Derek Volk to share experiences raising son on autism spectrum

The number of children diagnosed with autism spectrum disorders in the United States has skyrocketed the last 20 years. In 2000, autism affected 1 in 150 8-year-olds. By 2012, that number was 1 in 68, according to the Centers for Disease Control and Prevention.

Individuals with autism are entering college at an unprecedented rate, and higher education institutions are striving to provide accommodations and services to meet their educational, social and emotional needs.

That includes the University of Maine, where Sara Henry, director of Student Accessibility Services, says the number of students with autism coming to her office has nearly doubled in the past five years—from 22 in 2013 to more than 40 so far this school year.

“Here’s the caveat. The count represents only the students who come to see us,” Henry says. “Many more students who are on the spectrum may be at UMaine, some who have been diagnosed and others who have not, and not everyone accesses the available services.”

To provide perspective, on April 27, Derek Volk, author of “Chasing the Rabbit: A Dad’s Life Raising a Son on the Spectrum” will give a free, public talk at UMaine. Volk, a businessman who’s married to state Sen. Amy Volk of Scarborough, says the title comes from a metaphor he uses to describe the life of their son, Dylan Volk.

“I always compared Dylan to a greyhound chasing the rabbit around the dog track,” he says. “The rabbit represents normal. He’ll do anything to catch the rabbit, he’ll exhaust himself, but it is always just out of reach.”

The father and son frequently speak at conferences across the country and discuss some of the more difficult aspects of living with autism, including issues Dylan Volk has had maintaining a job and his run-ins with the law.

“Everyone will take something different from it,” says Volk. “Educators will understand that it’s a spectrum, so you have to learn what makes a person with autism tick. They’re all different. Parents will realize you’re not alone. You can get through this.”

Getting through college can be challenging enough, says Henry. And for students with autism, those challenges are magnified.

Common issues affecting people on the spectrum include difficulty communicating, problems managing deadlines and relationships, and dealing with sensory overload. College experiences, including living in a residence hall, can be overwhelming. And Henry says problems are particularly acute for first-year students with autism.

“The difference between high school and college is immense,” Henry says. “In high school, you’re usually in one building and your classes and teachers are very structured. Then you come to University of Maine and you have to be in Neville Hall at this time for this class, find the math lab in one building and the tutor program in another. It can be a challenge figuring it out.”
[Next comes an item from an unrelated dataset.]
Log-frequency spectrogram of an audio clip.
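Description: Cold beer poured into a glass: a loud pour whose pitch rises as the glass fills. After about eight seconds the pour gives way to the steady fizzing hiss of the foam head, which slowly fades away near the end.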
Complicating matters, some people on the spectrum have additional mental health challenges, such as anxiety or attention-deficit disorder. Henry says no two cases are the same.

“You could put a thousand people with autism in an auditorium and if you talked to each one you’d have a thousand different experiences,” she says.

Student Accessibility Services provides different accommodations to individuals with a variety of disabilities, including extra time or location changes for tests, note-taking assistance and adaptive technology.

Henry says students with autism greatly benefit from regular meetings with someone to help structure their school and personal lives. Since her office has two professional staff to serve more than 650 students, educating faculty and staff about autism is a high priority, because they interact with students on a day-to-day basis.

SAS provides training to different departments, focusing on how to serve students with autism and other challenges. Another resource for faculty and professional staff is the Maine Autism Institute for Education and Research, a partnership between the Maine Department of Education and the College of Education and Human Development. MAIER’s primary mission is supporting Maine preK–12 educators with professional development and research on established best practices to educate and support children with autism spectrum disorders. The institute also recently compiled a list of links to resources for supporting college students on the spectrum and posted it to its website.

Donna Doherty, a research associate with MAIER, says providing resources to university faculty and staff is an extension of its work with elementary and secondary educators.

“An important aspect of our work is our outreach to Maine families and community members, including the UMaine community,” says Doherty. “By directing faculty to reliable and scientifically supported resources and offering educational opportunities, we hope to support the success of students with autism on campus.”

Volk’s April 27 talk is co-hosted by MAIER and SAS. While Dylan Volk is living in Los Angeles and interning in the media business, videos of him talking about his experiences will be shown. Volk says his son is working on a follow-up to “Chasing the Rabbit” that’s tentatively titled, “Bad Choices Make Good Stories: My Life with Autism.”

The talk will be held 6:30–8 p.m. Friday, April 27, in the Bangor Room at Memorial Union. Pre-registration is requested; contact Donna Doherty at MAIER, or 207.581.2468.

Contact: Casey Kelly, 207.581.3751